*** RAW DATA ***
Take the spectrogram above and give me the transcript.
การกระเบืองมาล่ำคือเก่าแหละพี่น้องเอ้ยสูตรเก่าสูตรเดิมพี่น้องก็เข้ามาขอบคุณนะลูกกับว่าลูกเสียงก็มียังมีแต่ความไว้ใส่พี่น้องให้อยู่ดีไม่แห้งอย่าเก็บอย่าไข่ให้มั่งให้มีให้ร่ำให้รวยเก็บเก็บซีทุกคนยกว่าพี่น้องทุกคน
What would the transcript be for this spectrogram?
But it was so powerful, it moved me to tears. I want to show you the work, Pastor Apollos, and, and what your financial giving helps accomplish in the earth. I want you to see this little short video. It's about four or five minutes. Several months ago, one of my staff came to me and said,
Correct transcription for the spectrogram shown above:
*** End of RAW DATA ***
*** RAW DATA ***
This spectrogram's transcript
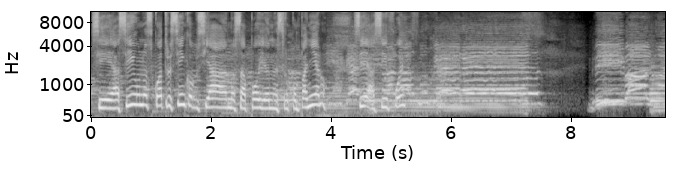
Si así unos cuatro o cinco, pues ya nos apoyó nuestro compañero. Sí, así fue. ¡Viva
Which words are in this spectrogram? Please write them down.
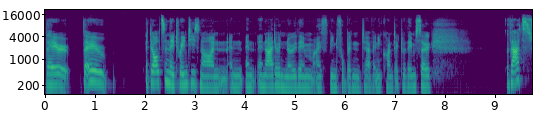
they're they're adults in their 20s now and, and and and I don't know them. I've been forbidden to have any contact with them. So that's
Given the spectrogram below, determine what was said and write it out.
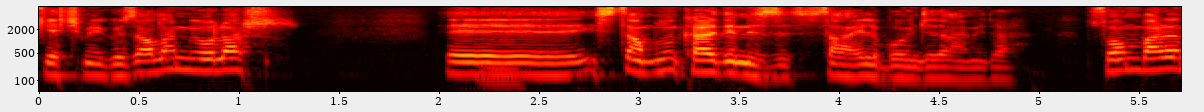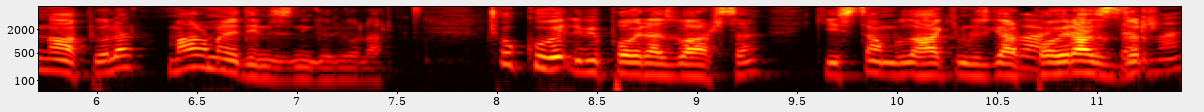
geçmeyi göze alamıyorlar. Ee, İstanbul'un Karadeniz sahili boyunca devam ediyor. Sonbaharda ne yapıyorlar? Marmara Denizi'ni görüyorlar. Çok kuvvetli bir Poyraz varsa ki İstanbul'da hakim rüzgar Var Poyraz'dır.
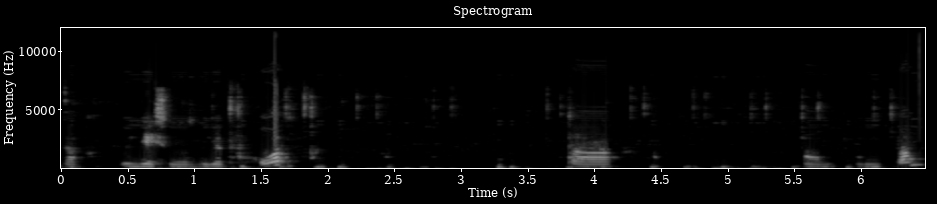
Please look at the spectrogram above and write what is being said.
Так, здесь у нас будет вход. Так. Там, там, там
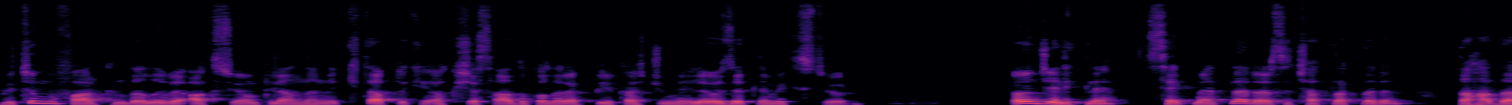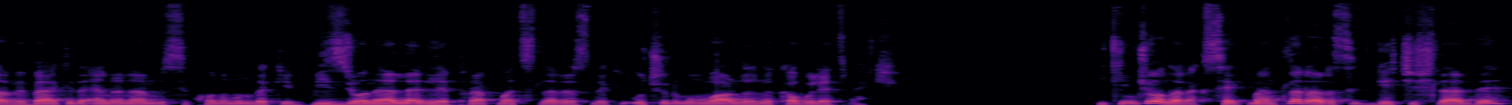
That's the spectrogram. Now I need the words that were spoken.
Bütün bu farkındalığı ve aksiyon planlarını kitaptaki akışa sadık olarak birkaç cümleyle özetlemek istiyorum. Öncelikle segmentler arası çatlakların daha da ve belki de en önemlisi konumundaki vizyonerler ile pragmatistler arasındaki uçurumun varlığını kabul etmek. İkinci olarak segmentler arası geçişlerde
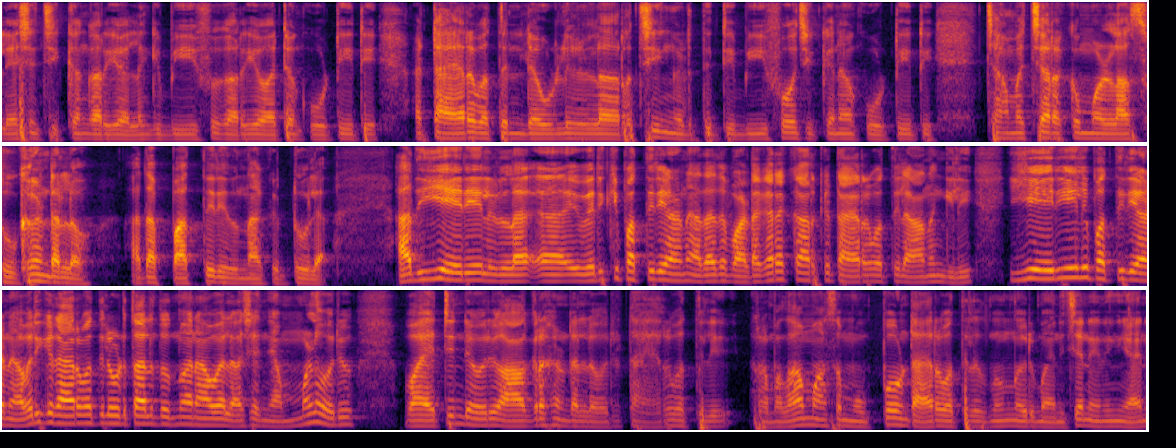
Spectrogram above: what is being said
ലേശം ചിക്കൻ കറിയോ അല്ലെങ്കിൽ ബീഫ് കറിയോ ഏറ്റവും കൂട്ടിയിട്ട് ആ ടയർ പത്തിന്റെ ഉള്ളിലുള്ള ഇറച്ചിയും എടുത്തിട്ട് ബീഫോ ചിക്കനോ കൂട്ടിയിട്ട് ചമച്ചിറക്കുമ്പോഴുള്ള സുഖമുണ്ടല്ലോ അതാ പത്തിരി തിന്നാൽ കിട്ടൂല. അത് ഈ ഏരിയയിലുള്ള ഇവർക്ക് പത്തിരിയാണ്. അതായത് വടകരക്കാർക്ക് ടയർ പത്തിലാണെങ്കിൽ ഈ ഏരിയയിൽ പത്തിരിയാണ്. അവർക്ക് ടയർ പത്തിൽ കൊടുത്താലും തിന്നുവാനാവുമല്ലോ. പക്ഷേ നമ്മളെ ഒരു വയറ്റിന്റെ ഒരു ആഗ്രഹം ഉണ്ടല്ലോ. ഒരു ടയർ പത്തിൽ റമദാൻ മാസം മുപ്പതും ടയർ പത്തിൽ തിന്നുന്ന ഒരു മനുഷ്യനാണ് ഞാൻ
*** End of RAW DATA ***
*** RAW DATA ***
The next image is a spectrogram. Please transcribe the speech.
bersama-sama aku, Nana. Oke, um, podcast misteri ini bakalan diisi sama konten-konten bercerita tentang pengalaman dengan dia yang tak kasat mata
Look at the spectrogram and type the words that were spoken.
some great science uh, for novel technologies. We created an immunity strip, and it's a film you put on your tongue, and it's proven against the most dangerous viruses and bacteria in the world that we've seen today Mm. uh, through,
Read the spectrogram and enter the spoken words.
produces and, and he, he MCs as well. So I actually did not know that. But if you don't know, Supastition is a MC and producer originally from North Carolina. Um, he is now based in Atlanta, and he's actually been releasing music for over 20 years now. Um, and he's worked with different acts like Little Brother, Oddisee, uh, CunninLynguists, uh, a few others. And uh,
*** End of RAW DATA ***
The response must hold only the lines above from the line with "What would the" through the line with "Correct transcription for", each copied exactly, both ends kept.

§ **EXERCISE OUTPUT**
What would the transcript be for this spectrogram?
But it was so powerful, it moved me to tears. I want to show you the work, Pastor Apollos, and, and what your financial giving helps accomplish in the earth. I want you to see this little short video. It's about four or five minutes. Several months ago, one of my staff came to me and said,
Correct transcription for the spectrogram shown above:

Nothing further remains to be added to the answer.